Apr
21
comment Is it possible that “A counter-example exists but it cannot be found”
@TrevorWilson: Is the post now OK?
Apr
21
revised Is it possible that “A counter-example exists but it cannot be found”
Added a specific formalization to make the post correct
Apr
19
answered Visualizing the 48 actions of GL(2,3)
Apr
19
comment Is it possible that “A counter-example exists but it cannot be found”

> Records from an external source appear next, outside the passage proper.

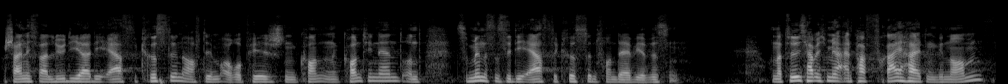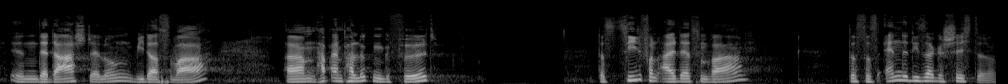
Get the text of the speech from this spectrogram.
Wahrscheinlich war Lydia die erste Christin auf dem europäischen Kontinent und zumindest ist sie die erste Christin, von der wir wissen. Und natürlich habe ich mir ein paar Freiheiten genommen in der Darstellung, wie das war, ähm, habe ein paar Lücken gefüllt. Das Ziel von all dessen war, dass das Ende dieser Geschichte,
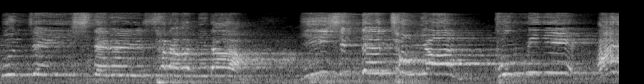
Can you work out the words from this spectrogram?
문재인 시대를 살아갑니다. 20대 청년 국민이 아니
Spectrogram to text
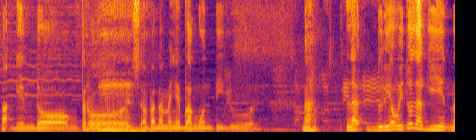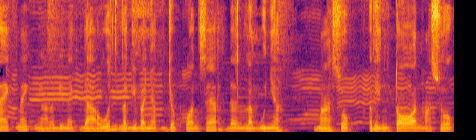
tak gendong, terus apa namanya bangun tidur. Nah la- beliau itu lagi naik-naiknya, lagi naik daun, lagi banyak job konser dan lagunya masuk ringtone, masuk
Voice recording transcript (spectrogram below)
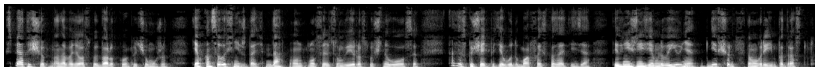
«Спят еще», — она поделась подбородком на плечо мужа. «Тебя в конце осени ждать?» «Да», — он ткнулся лицом в ее распущенные волосы. «Как я скучать по тебе буду, Марфа, и сказать нельзя. Ты в Нижней Земле в июне? Девчонки к тому времени подрастут».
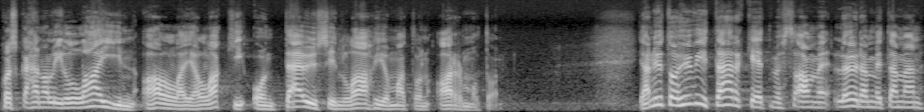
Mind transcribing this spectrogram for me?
koska hän oli lain alla ja laki on täysin lahjomaton, armoton. Ja nyt on hyvin tärkeää, että me saamme, löydämme tämän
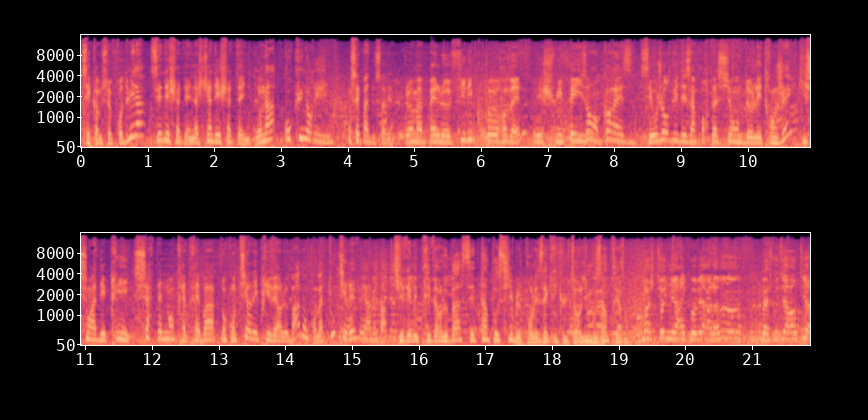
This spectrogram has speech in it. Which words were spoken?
C'est comme ce produit-là, c'est des châtaignes. Là, je tiens des châtaignes. On n'a aucune origine. On ne sait pas d'où ça vient. Je m'appelle Philippe Revel et je suis paysan en Corrèze. C'est aujourd'hui des importations de l'étranger qui sont à des prix certainement très très bas. Donc on tire les prix vers le bas, donc on va tout tirer vers le bas. Tirer les prix vers le bas, c'est impossible pour les agriculteurs limousins présents. Moi je cueille mes haricots verts à la main. hein. Bah, je vous dis à rôtir,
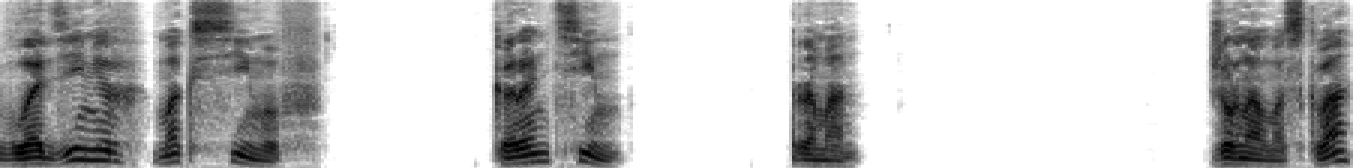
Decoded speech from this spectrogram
Владимир Максимов. Карантин. Роман. Журнал «Москва»,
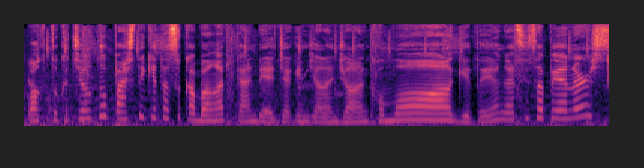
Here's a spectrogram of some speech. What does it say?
Waktu kecil tuh pasti kita suka banget kan diajakin jalan-jalan ke mall gitu ya nggak sih Sapieners?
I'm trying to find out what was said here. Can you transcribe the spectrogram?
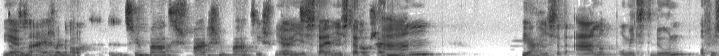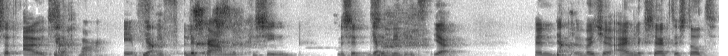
Dat is eigenlijk al het sympathisch, parasympathisch. Ja, je staat, je zijn- aan, Ja, je staat aan om iets te doen, of je staat uit, Ja. zeg maar. Ja, lichamelijk gezien. Er zit, er Ja. zit niet iets, ja. En wat je eigenlijk zegt is dat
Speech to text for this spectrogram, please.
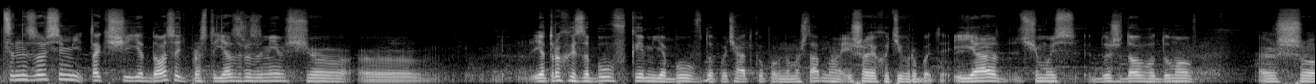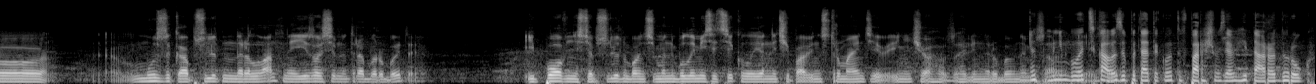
Це не зовсім так, що є досить. Просто я зрозумів, що е, я трохи забув, ким я був до початку повномасштабного і що я хотів робити. І я чомусь дуже довго думав, е, що музика абсолютно нерелевантна, її зовсім не треба робити. І повністю, абсолютно повністю. У мене були місяці, коли я не чіпав інструментів і нічого взагалі не робив, не писав. мені було І цікаво це- запитати, коли ти вперше взяв гітару до рук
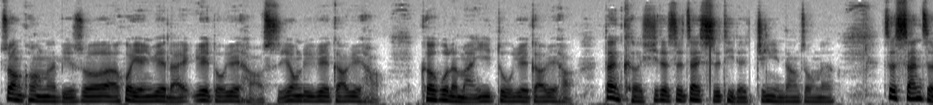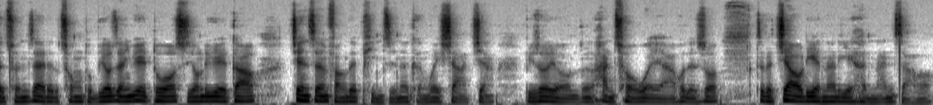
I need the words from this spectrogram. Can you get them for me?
状况呢，比如说会员越来越多越好，使用率越高越好，客户的满意度越高越好。但可惜的是，在实体的经营当中呢，这三者存在的冲突。比如人越多，使用率越高，健身房的品质呢可能会下降。比如说有汗臭味啊，或者说这个教练呢也很难找哦。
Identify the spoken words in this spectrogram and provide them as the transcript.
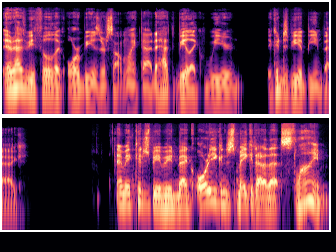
It would have to be filled with like Orbeez or something like that. It'd have to be like weird. It could just be a bean bag. I mean, it could just be a bean bag, or you can just make it out of that slime.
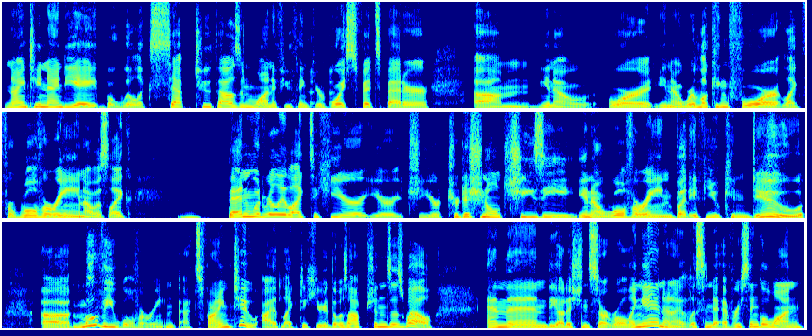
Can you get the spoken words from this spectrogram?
1998, but we'll accept 2001 if you think your voice fits better. Um, you know, or you know, we're looking for like for Wolverine. I was like. Ben would really like to hear your your traditional cheesy, you know, Wolverine. But if you can do uh, movie Wolverine, that's fine too. I'd like to hear those options as well. And then the auditions start rolling in, and I listen to every single one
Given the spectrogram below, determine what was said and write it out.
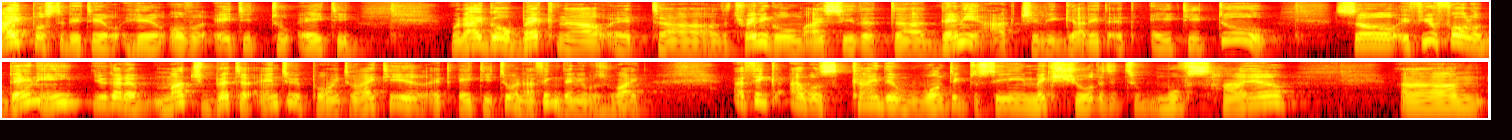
I posted it here, here over 80 to 80. When I go back now at uh, the trading room, I see that uh, Danny actually got it at 82. So if you follow Danny, you got a much better entry point right here at 82. And I think Danny was right. I think I was kind of wanting to see, make sure that it moves higher. Um,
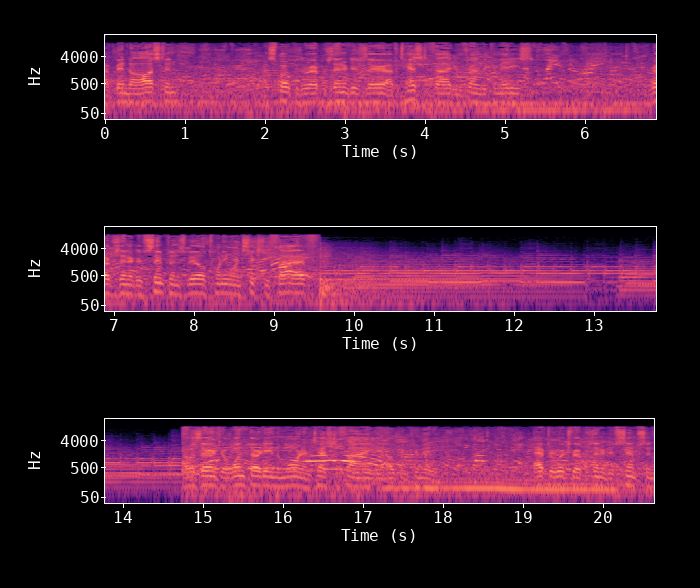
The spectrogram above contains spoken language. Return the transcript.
I've been to Austin. I spoke with the representatives there. I've testified in front of the committees. Representative Simpson's Bill 2165. I was there until 1.30 in the morning testifying in open committee. After which Representative Simpson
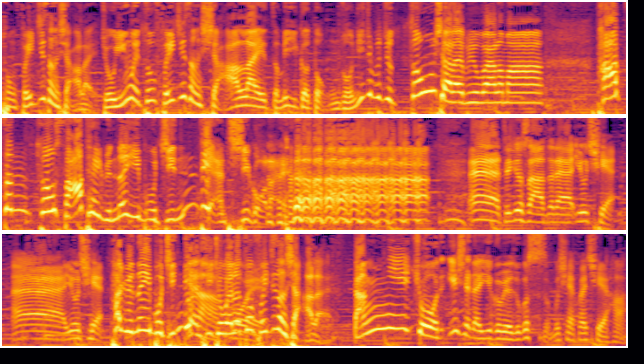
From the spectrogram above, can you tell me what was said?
从飞机上下来，就因为走飞机上下来这么一个动作，你这不就走下来不就完了吗？他整走沙特运了一部金电梯过来，哎，这就是啥子呢？有钱，哎，有钱。他运了一部金电梯，就为了走飞机上下来。当你觉得你现在一个月如果四五千块钱哈，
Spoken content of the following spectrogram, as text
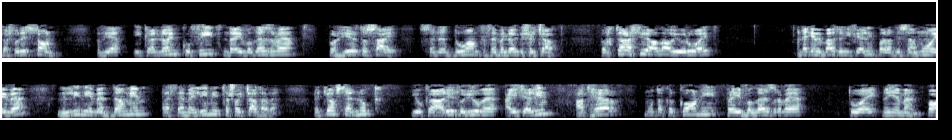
dashurisë sonë dhe i kalojmë kufijtë ndaj vëllezërve për hir të saj, se ne duam të themelojmë shoqatë. Për këtë arsye Allahu ju ruajtë Ne kemi mbajtur një fjalim para disa muajve në lidhje me dëmin e themelimit të shoqatave. Në qoftë se nuk ju ka arritur juve ai fjalim, atëherë mund ta kërkoni prej vëllezërve tuaj në Jemen. Po,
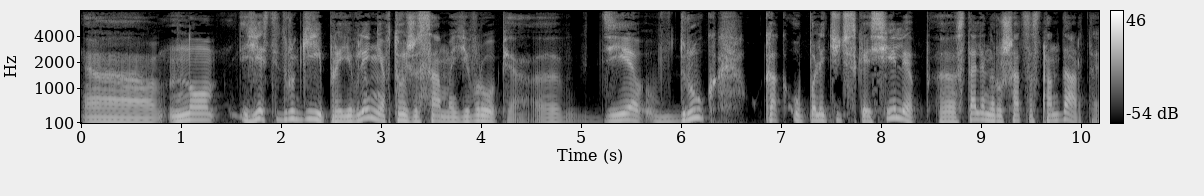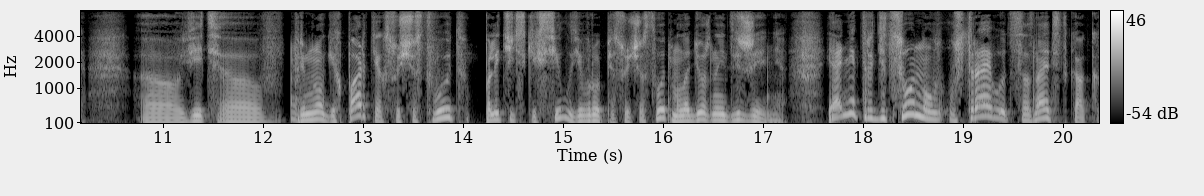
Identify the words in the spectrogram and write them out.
Э, но есть и другие проявления в той же самой Европе, э, где вдруг как у политической силы э, стали нарушаться стандарты. Э, ведь э, при многих партиях существует, политических сил в Европе существуют молодежные движения. И они традиционно устраиваются, знаете, как,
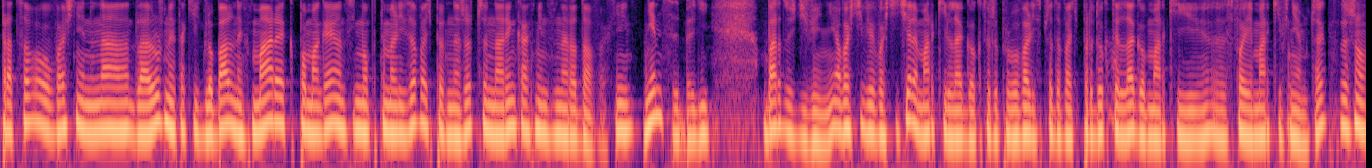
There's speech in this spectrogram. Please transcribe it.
pracował właśnie na, dla różnych takich globalnych marek, pomagając im optymalizować pewne rzeczy na rynkach międzynarodowych. I Niemcy byli bardzo zdziwieni, a właściwie właściciele marki Lego, którzy próbowali sprzedawać produkty Lego marki, e, swojej marki w Niemczech. Zresztą,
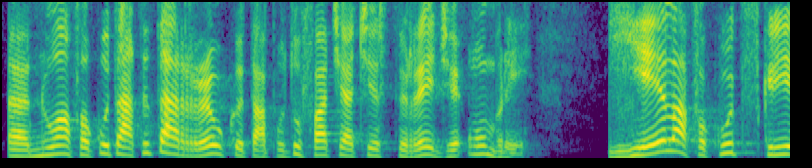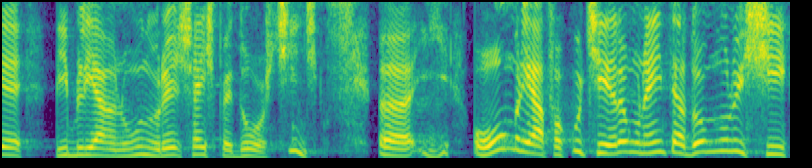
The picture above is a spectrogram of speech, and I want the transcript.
uh, nu a făcut atâta rău cât a putut face acest rege Omri. El a făcut, scrie Biblia în 1 Regi 16, 25, uh, Omri a făcut ce e rău înaintea Domnului și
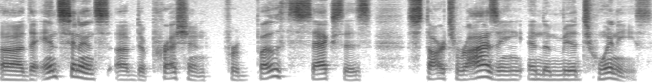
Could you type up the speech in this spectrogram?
Uh, the incidence of depression for both sexes starts rising in the mid 20s.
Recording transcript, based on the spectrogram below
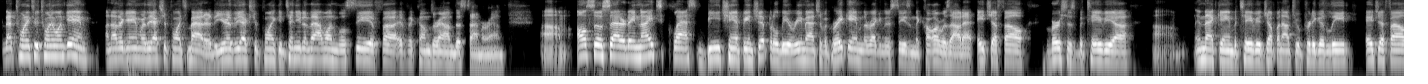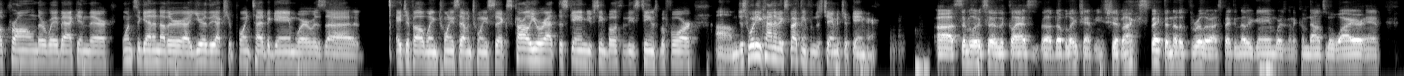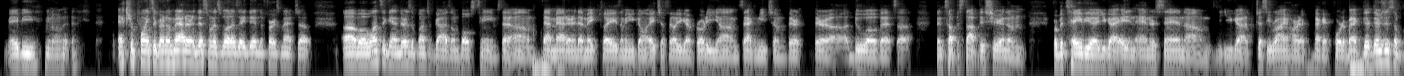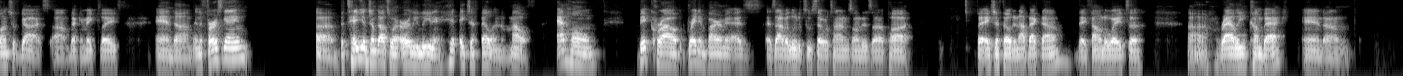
that 22 21 game, another game where the extra points matter. The year of the extra point continued in that one. We'll see if uh, if it comes around this time around. Um, also, Saturday night, Class B championship. It'll be a rematch of a great game in the regular season. The color was out at HFL versus Batavia. Um, in that game, Batavia jumping out to a pretty good lead. HFL crawling their way back in there. Once again, another uh, year of the extra point type of game where it was uh, HFL winning 27 26. Carl, you were at this game. You've seen both of these teams before. Um, just what are you kind of expecting from this championship game here? Uh, similar to the Class uh, A championship, I expect another thriller. I expect another game where it's going to come down to the wire, and maybe you know extra points are going to matter in this one as well as they did in the first matchup. Uh, but once again, there's a bunch of guys on both teams that um, that matter and that make plays. I mean, you go on HFL, you got Brody Young, Zach Meacham. They're they're a duo that's uh, been tough to stop this year. And then for Batavia, you got Aiden Anderson, um, you got Jesse Reinhardt back at quarterback. There's just a bunch of guys um, that can make plays. And um, in the first game, uh, Batavia jumped out to an early lead and hit HFL in the mouth at home. Big crowd, great environment, as as I've alluded to several times on this uh, pod. but HFL did not back down. They found a way to uh, rally, come back, and um,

@EricTowers: Actually the ordinal number version was exactly this interesting number paradox, with "natural" replaced by "ordinal" and "uninteresting" replaced by "undefinable". My point was that this paradox doesn't work with real numbers under the ordinary ordering, because other than non-empty sets of natural numbers, non-empty sets of real numbers (even bounded ones) don't need to have a minimum.
Apr
19
comment Is it possible that “A counter-example exists but it cannot be found”
@TrevorWilson: So the solution is to just demand a specific type of specification to be chosen, and then for this specific type of specification it is true? Or does the type of specification itself have to fulfil some requirements?
Apr
17
reviewed Approve how does this converges? Sequence and series convergence